	fmt.Println("For query        :", sql)
	fmt.Println("Max-Scanned-Bytes:", resp.Header["X-Sneller-Max-Scanned-Bytes"])

Here is the output that it will generate:

$ go run dry-run.go
For query        : SELECT DISTINCT FROM gha WHERE LIKE 'torvalds/%'
Max-Scanned-Bytes: [3193248415744]

Preventing expensive queries

To prevent (accidental) huge queries from being run, Sneller Cloud has a safety feature that will block, by default, queries scanning over 3 TB (which equates to about $0.17 at the standard pricing of $50/PB).

So in case, as part of the initial planning for a query, it is detected that it can scan more than the MaxBytesScanned threshold, Sneller will report back an error code and return early.

As you might imagine, it is possible to increase this parameter in Sneller Cloud to allow for larger queries, but it requires an explicit action. (Or you might even disable it altogether by setting it to 0, but this can potentially result in high costs for huge tables.)

Querying old data as if it’s new

Since Sneller caches the data that it loads from object storage into memory (DRAM), there is fundamentally no difference between data as it has been ingested over the last week compared to, say, data as it has been ingested months or even years ago.

What this means in practice is that, if you want to query a time span of eg. 7 days, the only parameter that determines the performance (and cost alike) is the maximum amount of bytes scanned for the particular time period.

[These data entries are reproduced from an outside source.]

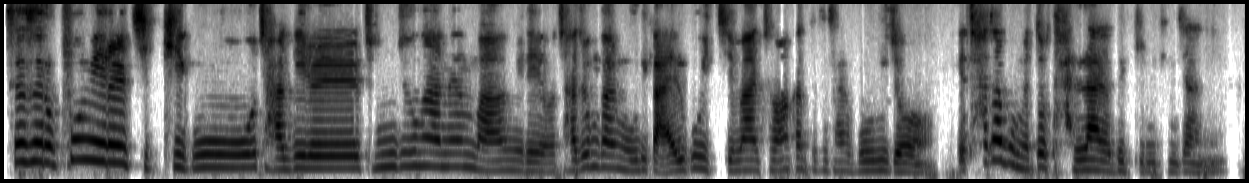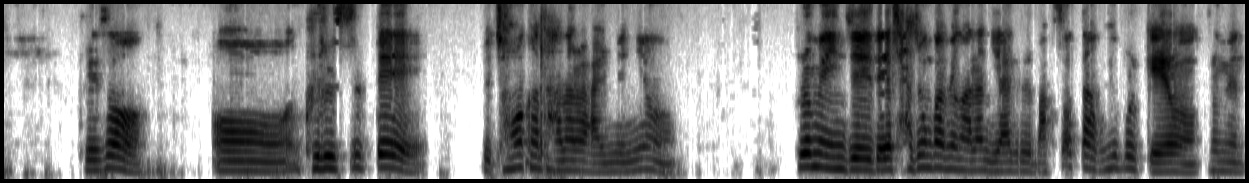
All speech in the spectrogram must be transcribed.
스스로 품위를 지키고 자기를 존중하는 마음이래요. 자존감은 우리가 알고 있지만 정확한 뜻은 잘 모르죠. 찾아보면 또 달라요, 느낌이 굉장히. 그래서 어, 글을 쓸 때 정확한 단어를 알면요. 그러면 이제 내가 자존감에 관한 이야기를 막 썼다고 해볼게요. 그러면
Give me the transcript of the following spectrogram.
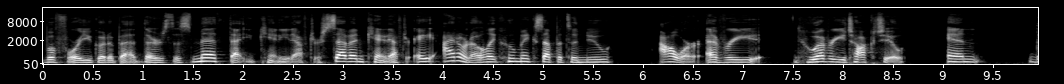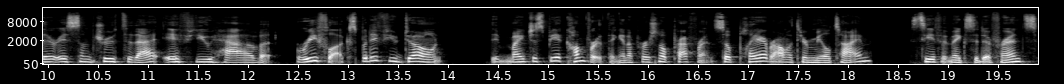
before you go to bed. There's this myth that you can't eat after seven, can't eat after eight. I don't know. Like who makes up it's a new hour every, whoever you talk to. And there is some truth to that if you have reflux, but if you don't, it might just be a comfort thing and a personal preference. So play around with your meal time, see if it makes a difference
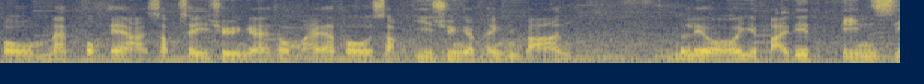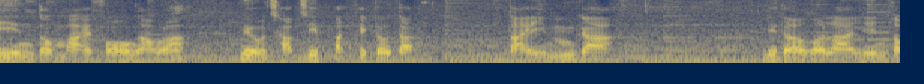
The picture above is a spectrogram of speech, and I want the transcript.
部 MacBook Air 十四寸嘅，同埋一部十二寸嘅平板。咁呢度可以擺啲電線同埋火牛啦。呢度插支筆亦都得。第五格呢度有個拉鏈袋，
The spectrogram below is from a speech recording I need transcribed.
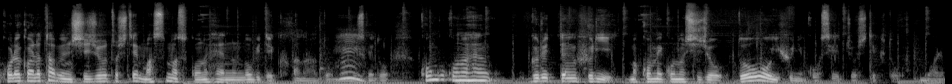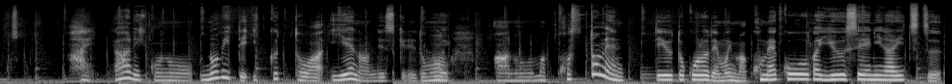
これから多分市場としてますますこの辺の伸びていくかなと思うんですけど、今後この辺グルテンフリー、まあ、米粉の市場どういうふうにこう成長していくと思われますか？はい、やはりこの伸びていくとはいえなんですけれども、はい。あのまあ、コスト面っていうところでも今米粉が優勢になりつつ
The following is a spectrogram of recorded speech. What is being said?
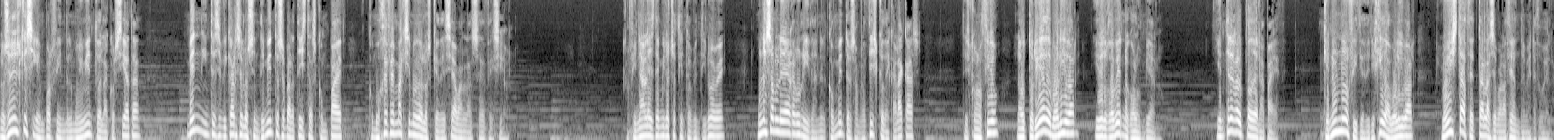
Los años que siguen por fin del movimiento de la Cosiata ven intensificarse los sentimientos separatistas con Páez como jefe máximo de los que deseaban la secesión. A finales de 1829, una asamblea reunida en el convento de San Francisco de Caracas desconoció la autoridad de Bolívar y del gobierno colombiano, y entrega el poder a Páez, que en un oficio dirigido a Bolívar lo insta a aceptar la separación de Venezuela.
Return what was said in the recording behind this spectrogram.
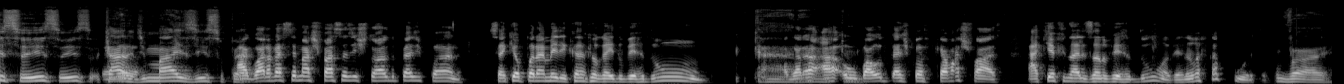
isso, isso, isso. É Cara, demais isso, pé. Agora vai ser mais fácil as histórias do pé de pano. Isso aqui é o Pan-Americano que eu ganhei do Verdun. Caraca. Agora a, o baú do pé de pano fica mais fácil. Aqui é finalizando o Verdun, a Verdun vai ficar puta. Vai.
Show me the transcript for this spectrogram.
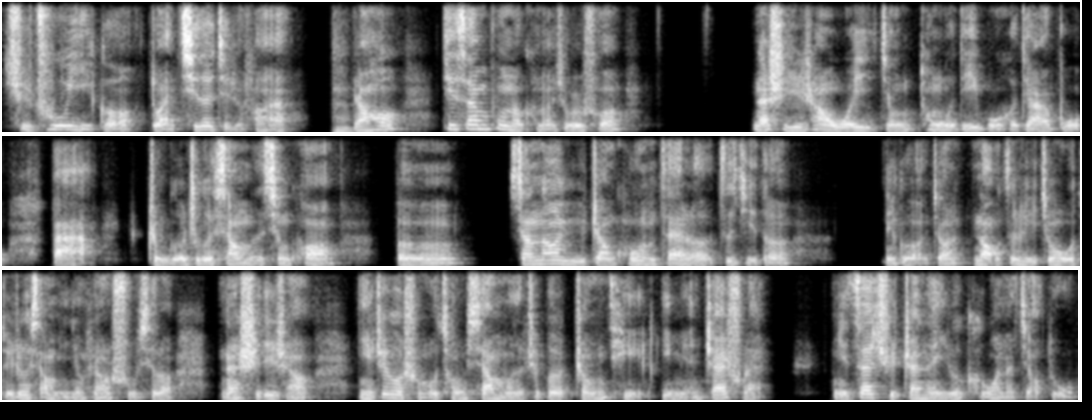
取出一个短期的解决方案。嗯，然后第三步呢，可能就是说。那实际上我已经通过第一步和第二步，把整个这个项目的情况，嗯，相当于掌控在了自己的那个叫脑子里，就是我对这个项目已经非常熟悉了。那实际上，你这个时候从项目的这个整体里面摘出来，你再去站在一个客观的角度，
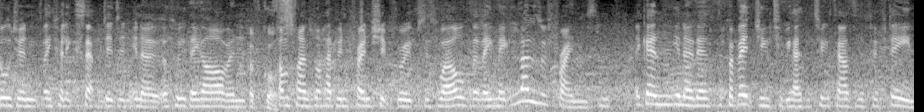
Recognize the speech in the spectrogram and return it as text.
children they feel accepted and you know of who they are, and Of course. sometimes not having friendship groups as well. That they make loads of friends. And again, you know, there's the prevent duty we had in 2015,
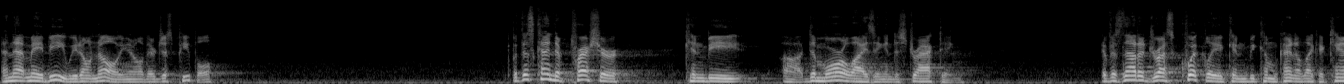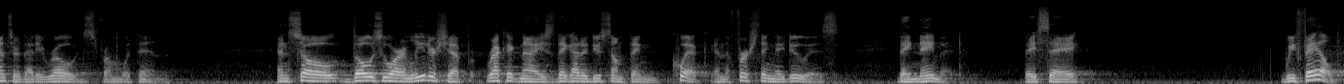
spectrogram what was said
And that may be, we don't know, you know, they're just people. But this kind of pressure can be uh, demoralizing and distracting. If it's not addressed quickly, it can become kind of like a cancer that erodes from within. And so those who are in leadership recognize they got to do something quick, and the first thing they do is they name it. They say, We failed.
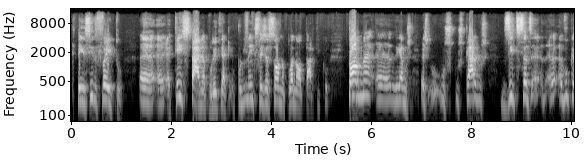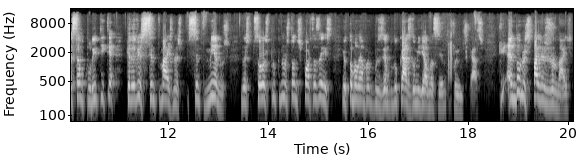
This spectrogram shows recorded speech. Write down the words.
que tem sido feito a, a, a quem está na política, nem que seja só no plano autárquico, torna, digamos, os, os cargos desinteressantes. A, a, vocação política cada vez se sente mais, nas, se sente menos nas pessoas porque não estão dispostas a isso. Eu estou-me a lembrar, por exemplo, do caso do Miguel Macedo, que foi um dos casos, que andou nas páginas dos jornais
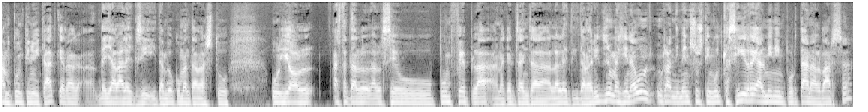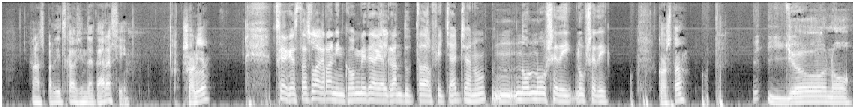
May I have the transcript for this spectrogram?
amb continuïtat, que era, deia l'Àlex i, i també ho comentaves tu, Oriol, ha estat el, el seu punt feble en aquests anys a l'Atlètic de Madrid. Us imagineu un, un rendiment sostingut que sigui realment important al Barça? En els partits que vagin de cara, sí. Sònia? És que aquesta és la gran incògnita i el gran dubte del fitxatge, no? No, no ho sé dir, no ho sé dir. Costa? Jo no,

Let’s illustrate with an example. Imagine we want to query two time periods that are 6 months part such as March 20-27 compared to September 20-27 for the year 2021 based on the GitHub archive dataset.

To start with, for the March 20-27 period, we are getting 159,910,985,728 max scanned bytes:

curl --head -G '' \
--data-urlencode $'query=SELECT DISTINCT FROM gha WHERE LIKE \'torvalds/%\' AND created_at BETWEEN `2021-03-20T00:00:00.000Z` AND `2021-03-27T00:00:00.000Z`'
HTTP/2 200 
date: Fri, 05 May 2023 23:23:40 GMT
x-sneller-max-scanned-bytes: 159910985728

And for the September 20-27 period, we are getting 171,482,021,888 max scanned bytes:

curl --head -G '' \
--data-urlencode $'query=SELECT DISTINCT FROM gha WHERE LIKE \'torvalds/%\' AND created_at BETWEEN `2021-09-20T00:00:00.000Z` AND `2021-09-27T00:00:00.000Z`'
HTTP/2 200
date: Fri, 05 May 2023 23:24:05 GMT
x-sneller-max-scanned-bytes: 171482021888

So there is a slight difference (presumably due to GitHub’s natural growth), but in essence both queries will consume almost the same time and cost (with a slight uplift for the September period due to the increased size).

As you can see Sneller does not differentiate data based on its “age” and there is no notion of “cold” data for which the performance is much slower than recent “hot” data.